● Task instructions: Each entry should be restated word for word, with all pictures left out.

● Raw data:
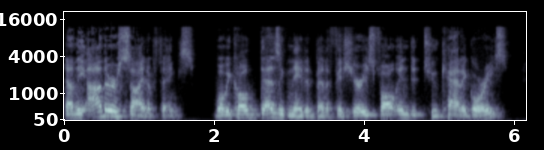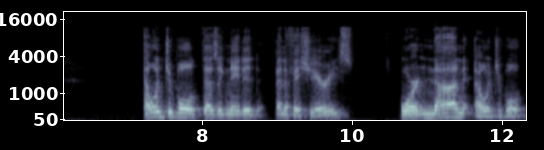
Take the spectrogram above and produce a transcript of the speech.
Now, the other side of things, what we call designated beneficiaries, fall into two categories eligible designated beneficiaries or non eligible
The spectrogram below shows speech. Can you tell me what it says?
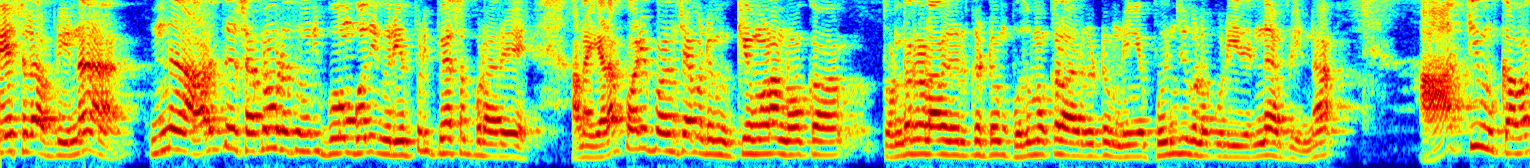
பேசலை அப்படின்னா இன்னும் அடுத்த சட்டமன்ற தொகுதி போகும்போது இவர் எப்படி பேச போகிறாரு ஆனால் எடப்பாடி பழனிசாமியோட முக்கியமான நோக்கம் தொண்டர்களாக இருக்கட்டும் பொதுமக்களாக இருக்கட்டும் நீங்கள் புரிஞ்சு கொள்ளக்கூடியது என்ன அப்படின்னா அதிமுகவை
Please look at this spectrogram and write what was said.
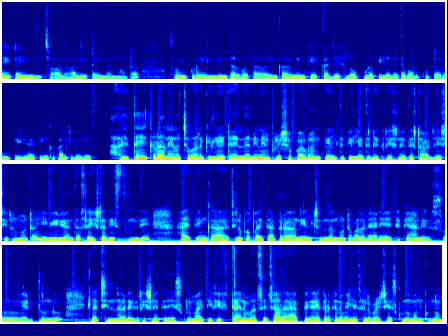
లేట్ అయింది చాలా లేట్ అయింది అనమాట సో ఇప్పుడు వెళ్ళిన తర్వాత ఇంకా మేము కేక్ కట్ చేసేలోపు కూడా పిల్లలు అయితే పడుకుంటారు. వీడియో అయితే ఇంకా కంటిన్యూ చేస్తాం. అయితే ఇక్కడ నేను వచ్చేవరకు లేట్ అయిందని నేను ఫ్రెష్ అప్ అవ్వడానికి వెళ్తే పిల్లలు అయితే డెకరేషన్ అయితే స్టార్ట్ చేసిరనమాట ఈ వీడియో అంతా శ్రేష్ట తీస్తుంది అయితే ఇంకా చిన్నపాప అయితే అక్కడ నిల్చుందనమాట వాళ్ళ డాడీ అయితే క్యాండిల్స్ పెడుతుండు. ఇట్లా చిన్నగా డెకరేషన్ అయితే చేసుకున్నాం. అయితే ఫిఫ్త్ యానివర్సరీ చాలా హ్యాపీగా ఎక్కడికైనా వెళ్ళి సెలబ్రేట్ చేసుకుందాం అనుకున్నాం.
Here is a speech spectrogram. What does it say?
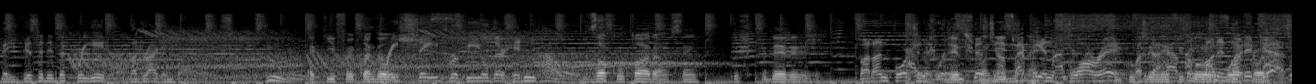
They visited the creator of the Dragon Balls, who, Aqui foi the quando great eles sage revealed their hidden powers. desocultaram, sim, os poderes. But unfortunately, Deves this escondidos, né? Namekian soiree Porque o was to Krillin have some uninvited guests.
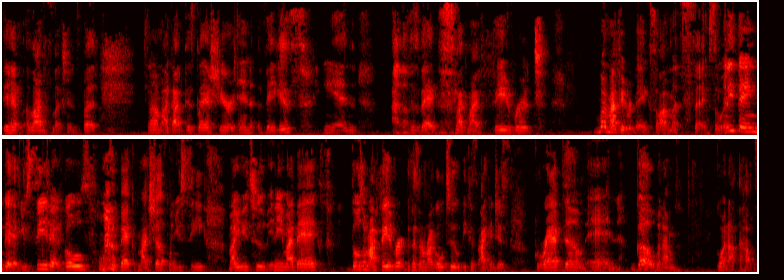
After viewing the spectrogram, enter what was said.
it have a lot of selections, but um, I got this last year in Vegas and I love this bag. This is like my favorite one of my favorite bags, so I must say. So anything that you see that goes on the back of my shelf when you see my YouTube, any of my bags, those are my favorite because they're my go-to because I can just grab them and go when I'm going out the house.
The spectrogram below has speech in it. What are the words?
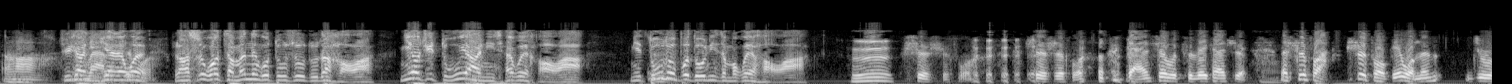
啊，就像你现在问师老师，我怎么能够读书读得好啊？你要去读呀，你才会好啊！你读都不读，你怎么会好啊？嗯，是师傅，是师傅，感恩师傅慈悲开示嗯。那师傅啊，是否给我们就是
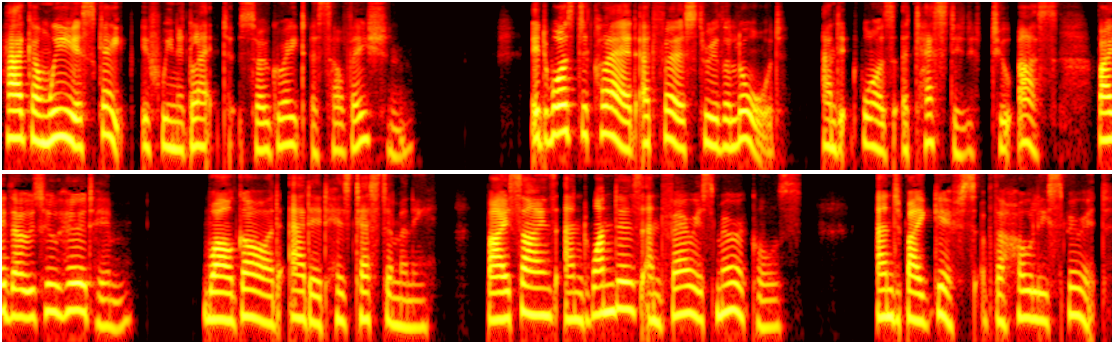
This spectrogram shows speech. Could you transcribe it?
how can we escape if we neglect so great a salvation? It was declared at first through the Lord, and it was attested to us by those who heard him, while God added his testimony by signs and wonders and various miracles, and by gifts of the Holy Spirit,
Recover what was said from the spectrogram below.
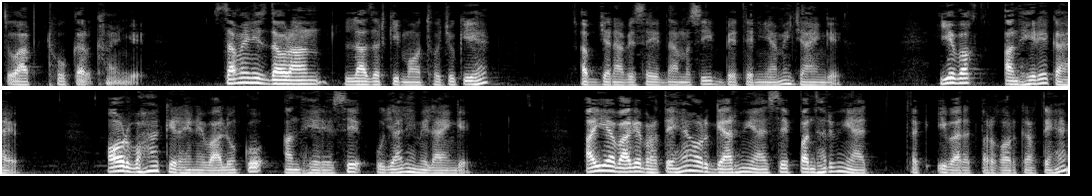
تو آپ ٹھوکر کھائیں گے۔ سمین اس دوران لازر کی موت ہو چکی ہے۔ اب جناب سیدنا مسیح بیتنیا میں جائیں گے۔ یہ وقت اندھیرے کا ہے اور وہاں کے رہنے والوں کو اندھیرے سے اجالے میں لائیں گے۔ آئیے اب آگے بڑھتے ہیں اور گیارہویں آیت سے پندرہویں آیت تک عبارت پر غور کرتے ہیں۔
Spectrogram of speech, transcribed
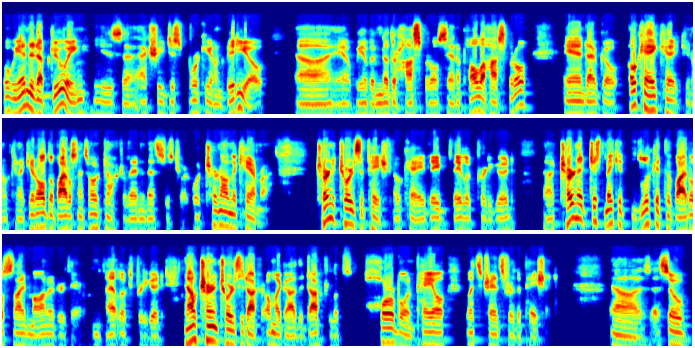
What we ended up doing is uh, actually just working on video. Uh, we have another hospital, Santa Paula Hospital, and I go, okay, can, you know, can I get all the vital signs? Oh, Dr. Landon, that's just too hard. Well, turn on the camera, turn it towards the patient. Okay, they they look pretty good. Uh, turn it, just make it look at the vital sign monitor there. That looks pretty good. Now turn it towards the doctor. Oh my God, the doctor looks horrible and pale. Let's transfer the patient. Uh, so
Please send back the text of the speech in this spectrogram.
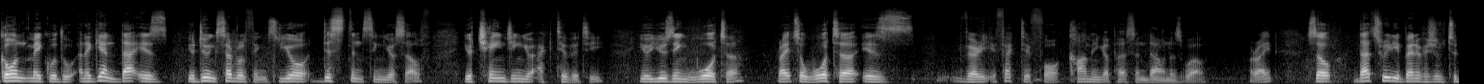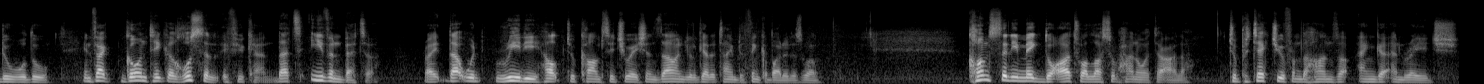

● Answer section:
Take the spectrogram above and produce a transcript of the speech.
Now, the other side of things, what we call designated beneficiaries, fall into two categories eligible designated beneficiaries or non eligible
The spectrogram below shows speech. Can you tell me what it says?
பேசலை அப்படின்னா இன்னும் அடுத்த சட்டமன்ற தொகுதி போகும்போது இவர் எப்படி பேச போகிறாரு ஆனால் எடப்பாடி பழனிசாமியோட முக்கியமான நோக்கம் தொண்டர்களாக இருக்கட்டும் பொதுமக்களாக இருக்கட்டும் நீங்கள் புரிஞ்சு கொள்ளக்கூடியது என்ன அப்படின்னா அதிமுகவை
Please look at this spectrogram and write what was said.
లేట్ అయింది చాలా లేట్ అయింది అనమాట సో ఇప్పుడు వెళ్ళిన తర్వాత ఇంకా మేము కేక్ కట్ చేసేలోపు కూడా పిల్లలు అయితే పడుకుంటారు. వీడియో అయితే ఇంకా కంటిన్యూ చేస్తాం. అయితే ఇక్కడ నేను వచ్చేవరకు లేట్ అయిందని నేను ఫ్రెష్ అప్ అవ్వడానికి వెళ్తే పిల్లలు అయితే డెకరేషన్ అయితే స్టార్ట్ చేసిరనమాట ఈ వీడియో అంతా శ్రేష్ట తీస్తుంది అయితే ఇంకా చిన్నపాప అయితే అక్కడ నిల్చుందనమాట వాళ్ళ డాడీ అయితే క్యాండిల్స్ పెడుతుండు. ఇట్లా చిన్నగా డెకరేషన్ అయితే చేసుకున్నాం. అయితే ఫిఫ్త్ యానివర్సరీ చాలా హ్యాపీగా ఎక్కడికైనా వెళ్ళి సెలబ్రేట్ చేసుకుందాం అనుకున్నాం.
Here is a speech spectrogram. What does it say?
They visited the creator of the Dragon Balls, who, Aqui foi the quando great eles sage revealed their hidden powers. desocultaram, sim, os poderes. But unfortunately, Deves this escondidos, né? Namekian soiree Porque o was to Krillin have some uninvited guests.
After viewing the spectrogram, enter what was said.
it have a lot of selections, but um, I got this last year in Vegas and I love this bag. This is like my favorite one of my favorite bags, so I must say. So anything that you see that goes on the back of my shelf when you see my YouTube, any of my bags, those are my favorite because they're my go-to because I can just grab them and go when I'm going out the house.
The spectrogram below has speech in it. What are the words?
啊，就像你现在问师老师，我怎么能够读书读得好啊？你要去读呀，你才会好啊！你读都不读，你怎么会好啊？嗯，是师傅，是师傅，感恩师傅慈悲开示嗯。那师傅啊，是否给我们就是
This spectrogram shows speech. Could you transcribe it?
how can we escape if we neglect so great a salvation? It was declared at first through the Lord, and it was attested to us by those who heard him, while God added his testimony by signs and wonders and various miracles, and by gifts of the Holy Spirit,
Recover what was said from the spectrogram below.
تو آپ ٹھوکر کھائیں گے۔ سمین اس دوران لازر کی موت ہو چکی ہے۔ اب جناب سیدنا مسیح بیتنیا میں جائیں گے۔ یہ وقت اندھیرے کا ہے اور وہاں کے رہنے والوں کو اندھیرے سے اجالے میں لائیں گے۔ آئیے اب آگے بڑھتے ہیں اور گیارہویں آیت سے پندرہویں آیت تک عبارت پر غور کرتے ہیں۔
Spectrogram of speech, transcribed
What we ended up doing is uh, actually just working on video. Uh, we have another hospital, Santa Paula Hospital, and I go, okay, can, you know, can I get all the vital signs? Oh, Dr. Landon, that's just too hard. Well, turn on the camera, turn it towards the patient. Okay, they they look pretty good. Uh, turn it, just make it look at the vital sign monitor there. That looks pretty good. Now turn it towards the doctor. Oh my God, the doctor looks horrible and pale. Let's transfer the patient. Uh, so
Please send back the text of the speech in this spectrogram.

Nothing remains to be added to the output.